Social Security Disability Insurance (SSDI) provides financial assistance to people with disabilities. The program is administered by the Social Security Administration for individuals who have a disability and meet specific medical criteria.
This program pays benefits to individuals and certain members of their family if they become disabled and have enough work credits, meaning that they have worked long enough and paid Social Security taxes.
To qualify for SSDI, individuals must meet the following requirements:
Worked in jobs covered by Social Security.
Have a medical condition that meets Social Security's definition of disability.

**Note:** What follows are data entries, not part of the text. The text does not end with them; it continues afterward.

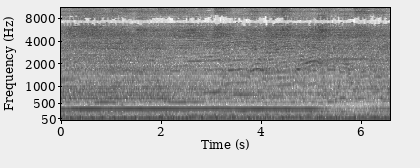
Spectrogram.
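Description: Live rock band playing loudly, heard from within the crowd: an electric guitar holds one long sustained note over the band, fading near the end.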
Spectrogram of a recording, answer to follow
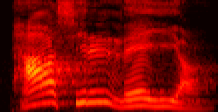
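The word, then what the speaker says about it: βασιλεία: 나라가 임하시오면은, 나라는 바실레이야. 2부 때 바실레이를 발음을 잘못한 것 같아요. 이게 맞냐고 써갖고 왔는데 좀 다르게 써갖고 왔더라고요. 바실레이야. 하나님 나라를 바실레이라고 합니다. 바실레이야라고 합니다.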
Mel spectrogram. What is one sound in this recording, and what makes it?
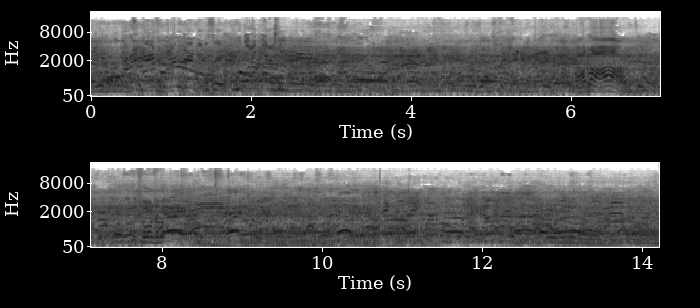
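A large crowd of young people chatters and shouts outdoors.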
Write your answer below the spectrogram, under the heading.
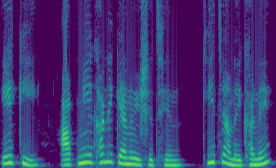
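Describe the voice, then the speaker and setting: A woman playing a composed, persuasive young daughter-in-law in a cartoon moral story, explaining things in a measured way. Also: high-pitched, darkish tone, dry recording, clean studio sound. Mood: composed, reproachful.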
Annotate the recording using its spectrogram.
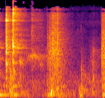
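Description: Clothes hangers clicking against a closet rod as garments are hung, with a couple of sharp clicks just after the start, then fainter clicks and fabric rustle and a small knock about a second in.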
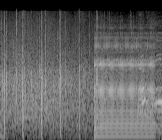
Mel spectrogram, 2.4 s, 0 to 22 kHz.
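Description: Studio audience clapping and laughing, then about 1.4 s in the Family Feud strike buzzer sounds, a loud, steady electronic buzz marking a wrong answer.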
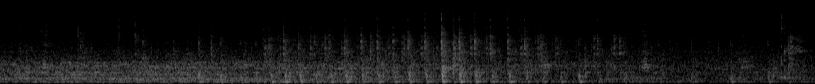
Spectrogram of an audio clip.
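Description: Rapid run of small clicks from a computer mouse's scroll wheel as a document is scrolled down, densest in the middle, over a low steady hum.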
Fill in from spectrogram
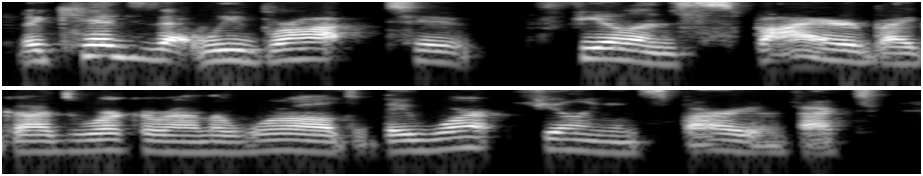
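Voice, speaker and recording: A woman's voice: deep voice, normal speed, creaky, darkish tone, dry recording, low-quality recording. A middle-aged woman, a nonprofit director, telling her story earnestly as an interview guest.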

Earned enough work credits to be eligible for Social Security benefits. Work credits are based on total yearly wages or self-employment income. Up to four credits may be earned each year.
The amount needed for work credits changes year to year. Generally, recipients need 40 credits to qualify for benefits, 20 of which were earned in the last 10 years ending with the year they became disabled.
Individuals are considered disabled under Social Security rules if:
They cannot do work that they did before.
They cannot adjust to other work because of their medical condition(s).
The disability has lasted or is expected to last for at least one year or to result in death.
No benefits are payable for partial or short-term disability.
Types of services and supports that can be used for Social Security Disability Insurance (SSDI)
The amount an individual receives monthly from SSDI is determined by how much that person has paid in Social Security taxes. This is called 'covered earnings,' which is averaged over the years the person has been working and becomes the Average Indexed Monthly Earnings (AIME).
The Social Security Administration applies a formula to the person's AIME to calculate how much in benefits they receive. The amount of money an individual receives is unique for everyone.